I first saw Berry, I was impressed. A tall, good-looking
four year old Paint gelding, he seemed the ideal green-broke
prospect for his new owner, an experienced young rider who
wanted to participate in training her own horse. Berry had
been shown successfully at halter as a youngster, and been
started as a two year old, but then had been unshown in
his three year old year due to his previous owners “lack
was not in my barn more than a few hours when the problems
reared their ugly heads. Berry would stand at his stall
door with his ears up, but when I opened the door he lunged
at me with teeth bared. If he was eating, he would kick
out an anyone who entered his stall. Under saddle he was
prone to sudden, inexplicable spooking. He had the odd habit
of moving over on someone who was grooming him, trying to
crush the person into the wall. It was quickly clear why
the previous owner had lacked time to deal him.
trying to track down the roots of his atrocious behavior.
Like many horses who are shown very young, Berry had not
had much of a colt-hood. His handlers were in a hurry, and
if he resisted anything, from being clipped to blanketing
to mane pulling, they simply forced him. He was still little,
but twitches, stud chains and tranquilizers were a major
part of his life.
of horses are shown as babies and this doesn’t have
to be the program. If the trainers had recognized that the
colt was overstressed and addressed the problems in the
beginning, they likely would not have become so bad. Every
horse has a threshold for stress, and what works on one
might be too much for another. While Berry was physically
a good halter horse, he didn’t have the mind for it,
at least at the time. He became a very unhappy horse.
for Berry, his new owner was persistent and patient. While
we did not tolerate dangerous behavior, we tried to cut
him as much leeway as possible on the little things. He
had as much free time in the turnout as possible. We only
blanketed him when necessary. We could clip him a little
at a time over several days rather than get into a battle.
We developed strategies to deal with the bad behaviors such
as crushing people into walls that caught him by surprise
– we stuck thumbtacks in the walls in the grooming
area, and when he started to move over on us, we’d
grab a tack and quietly poke him. He quickly learned not
to do that, and it didn’t involve whips or twitches.
aspects of Berry’s training gave us hope. The spooking
improved greatly after he began regular chiropractic care
to address muscle spasms in his back. Since he was green-broke
when we started working with him, we found that teaching
him new things went very well. He easily learned flying
lead changes, and enjoyed jumping, but would grump about
performing a simple jog. Yet, though his ground manners
improved and his training progressed, he would still occasionally
get angry and lash out – bucking, biting or kicking.
We finally identified this behavior with exhaustion or pain,
and set about addressing those problems before he became

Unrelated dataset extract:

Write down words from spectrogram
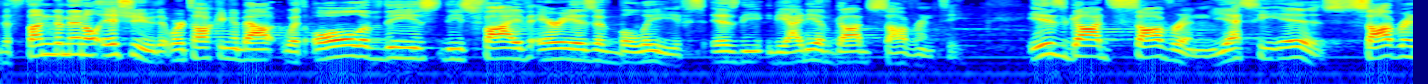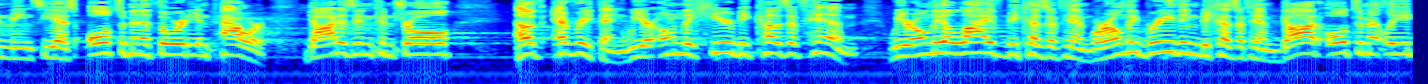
the fundamental issue that we're talking about with all of these, these five areas of beliefs is the, the idea of God's sovereignty. Is God sovereign? Yes, He is. Sovereign means He has ultimate authority and power. God is in control of everything. We are only here because of Him. We are only alive because of Him. We're only breathing because of Him. God ultimately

frustrated. At shows, Berry would often perform beautifully
in the morning, but his afternoon classes suffered. We began
scheduling a break, where he would be unsaddled, fed some
grain, and left alone for 30 minutes. Having this mental

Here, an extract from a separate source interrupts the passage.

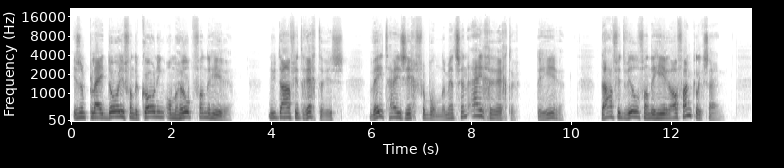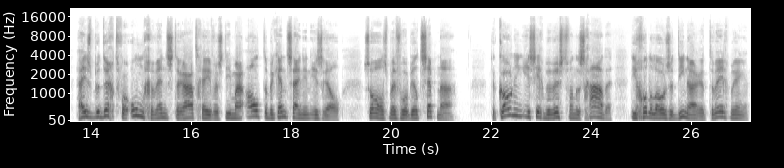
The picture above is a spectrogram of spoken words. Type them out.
is een pleidooi van de koning om hulp van de Here. Nu David rechter is, weet hij zich verbonden met zijn eigen rechter, de Here. David wil van de Heer afhankelijk zijn. Hij is beducht voor ongewenste raadgevers die maar al te bekend zijn in Israël, zoals bijvoorbeeld Sepna. De koning is zich bewust van de schade die goddeloze dienaren teweegbrengen.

and physical break helped enormously.
not a quick fix, but three years later Berry was performing
successfully in events ranging from Hunters to Western Pleasure.
The outbursts were extremely rare, and his general attitude
was one of calm. I don’t think I would ever call Berry
“cheerful” but I do believe he became content,
a huge difference from the day his owner brought him home.
Eraldi of Eraldi Training in Potter Valley specializes in
Pleasure horses and Equitation riders. She can be contacted
at 707-743-1337, or by e-mail firstname.lastname@example.org.
Read Doris' previous article